Refugee Week is a nationwide programme of arts, cultural and educational events celebrating the contribution of refugees to the UK and encouraging a better understanding between communities. We need this now more than ever, says Sarah Graham from Women for Refugee Women.
“I suffered rape, trauma, torture. I don’t remember names, dates, evidence. I am refused, abused, misjudged. I am disbelieved, detained, deported. I came here to seek asylum.”
No matter how many times I see this poem performed, those four lines never fail to affect me.
The theme for this year’s Refugee Week (20-26 June) is ‘Welcome’, reflecting the outpouring of compassion and hospitality much of the British public has shown those refugees seeking shelter in the current crisis. But what does ‘Refugees Welcome’ really look like?
At Women for Refugee Women (WRW) we work with hundreds of asylum-seeking women – from across Africa, Asia, Europe and the Middle East – who have faced experiences like those described in the poem. Their stories are all different, but disbelief and detention are common features of the welcome they receive from the UK Home Office.

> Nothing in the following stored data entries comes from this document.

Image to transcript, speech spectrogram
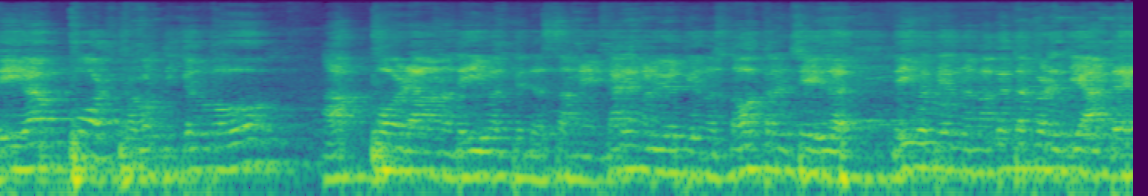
ദൈവം എപ്പോൾ പ്രവർത്തിക്കുന്നുവോ? അപ്പോഴാണ് ദൈവത്തിന്റെ സമയം. കരങ്ങൾ ഉയർത്തി ഒന്ന് സ്തോത്രം ചെയ്ത് ദൈവത്തെ ഒന്ന് മകത്തപ്പെടുത്തിയാട്ടെ.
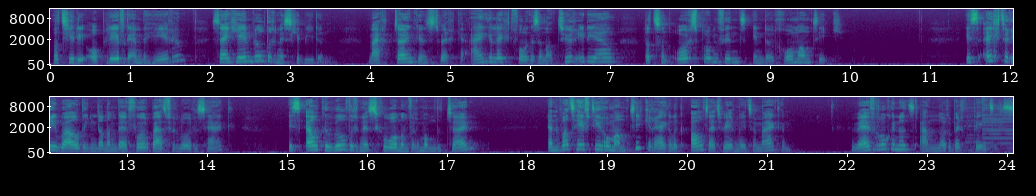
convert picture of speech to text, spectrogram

Women for Refugee Women runs the Set Her Free campaign, calling for an end to the practice of detaining refugee women, the vast majority of whom are survivors of torture, sexual or gender-based violence.
Grace* – a Ugandan lesbian who had been imprisoned and sexually assaulted for six months in her home country – told me the Home Office had asked her for the dates her abuse took place. “Locked in a dark, windowless room for six months, I didn’t even know if it was a Friday or a Tuesday – and they wanted me to give the exact dates when prison officers assaulted me,” she said.

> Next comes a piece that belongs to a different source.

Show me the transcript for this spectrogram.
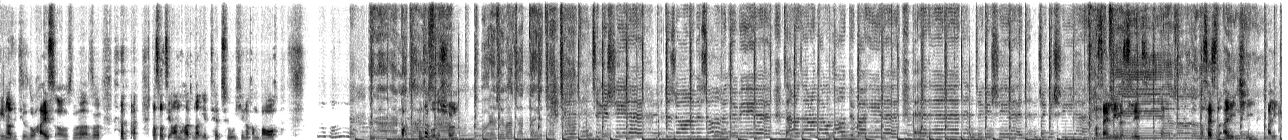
Oh, Rina sieht hier so heiß aus, ne? Also, das, was sie anhat und dann ihr Tattoo hier noch am Bauch. Oh, der Hintergrund ist schön. Was ist ein Liebeslied? Was heißt denn Aliki? Aliki.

Despite having the legal right to claim asylum she, like 2,000 asylum-seeking women each year in the UK, was locked up indefinitely in Yarl’s Wood detention centre – an institution managed by private company Serco, and recently described as ‘a place of national concern’ by the Chief Inspector of Prisons.
A 2015 Channel 4 investigation into Yarl’s Wood uncovered what women have been telling WRW for years: high levels of self-harm, poor standards of healthcare and sexist and racist abuse from staff.
“According to the Home Office’s own figures, just 15 per cent of those asylum-seeking women who were detained in 2015 were actually deported; so-called ‘immigration removal centres’ like Yarl’s Wood aren’t even serving their stated purpose.”
“I am so depressed that they think I am going to kill myself here, and I am watched by men and women night and day,” Margaret*, a survivor of rape and torture from the Democratic Republic of Congo, told WRW for our 2015 research report I Am Human. “I feel full of shame about what happened to me and what is happening to me. Being in prison here is a torture in my head.”
Like more than three quarters of those who were detained, Margaret and Grace were later released to continue their asylum claim in the community. Less than a month after her release Grace attempted suicide, haunted by nightmares and flashbacks of her time in Yarl’s Wood. Detention had forced her to relive the traumas she endured in Uganda, and for a long time after her release she regularly woke in the night hearing the sound of the officers’ keys.
Both women now have refugee status in the UK – the mental trauma of their detention was not only cruel but also ultimately pointless. According to the Home Office’s own figures, just 15 per cent of those asylum-seeking women who were detained in 2015 were actually deported; so-called ‘immigration removal centres’ like Yarl’s Wood aren’t even serving their stated purpose.
At an event we hosted in March, another former detainee Sophia* said, “I came to the UK to seek asylum because I had heard the UK was a place that champions human rights; I was wrong.” She was detained for six months of her first pregnancy, before also being released to continue her asylum claim in the community.
In the recent Immigration Bill, the Home Office responded to pressure from WRW and others by introducing a legal time limit of 72 hours on detaining pregnant women. Immigration minister James Brokenshire has also pledged reforms, which “the government expects… to lead to a reduction in the number of those detained, and the duration of detention before removal.”
The question for Women for Refugee Women is how long will that broader reform take? This Refugee Week, join us in pushing the government to ensure women who have fled violence and persecution are not welcomed by locked doors and barbed wire fences.
*Names have been changed.5547 Views
Sarah Graham is a freelance journalist, writer and editor, specialising in feminism, women’s health and lifestyle, mental health and wellbeing. She's also communications executive for Women for Refugee Women.